_Task requirements_
Reproduce everything from the line that contains "Language, sex, state, district, loudness, pitch, pitch" down to the line that contains "Pitch, talking speed, loudness, syllable" in the listing below, word for word and nothing more. Leave the pictures out.

_Supplied data_
*****

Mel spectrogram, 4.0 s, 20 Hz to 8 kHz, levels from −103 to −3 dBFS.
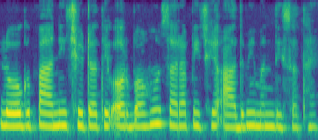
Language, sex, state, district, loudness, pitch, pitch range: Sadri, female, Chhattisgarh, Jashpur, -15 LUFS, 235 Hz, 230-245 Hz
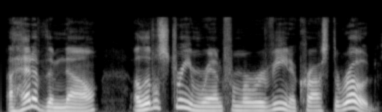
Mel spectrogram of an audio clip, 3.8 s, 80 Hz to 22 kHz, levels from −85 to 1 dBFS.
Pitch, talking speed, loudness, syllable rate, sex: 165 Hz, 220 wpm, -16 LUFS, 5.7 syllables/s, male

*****

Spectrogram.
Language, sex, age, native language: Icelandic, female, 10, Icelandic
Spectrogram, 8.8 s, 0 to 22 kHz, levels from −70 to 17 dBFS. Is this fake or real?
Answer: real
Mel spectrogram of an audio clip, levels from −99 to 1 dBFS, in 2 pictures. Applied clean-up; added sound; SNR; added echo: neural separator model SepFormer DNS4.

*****

_Output_
Language, sex, state, district, loudness, pitch, pitch range: Sadri, female, Chhattisgarh, Jashpur, -15 LUFS, 235 Hz, 230-245 Hz
Mel spectrogram of an audio clip, 3.8 s, 80 Hz to 22 kHz, levels from −85 to 1 dBFS.
Pitch, talking speed, loudness, syllable rate, sex: 165 Hz, 220 wpm, -16 LUFS, 5.7 syllables/s, male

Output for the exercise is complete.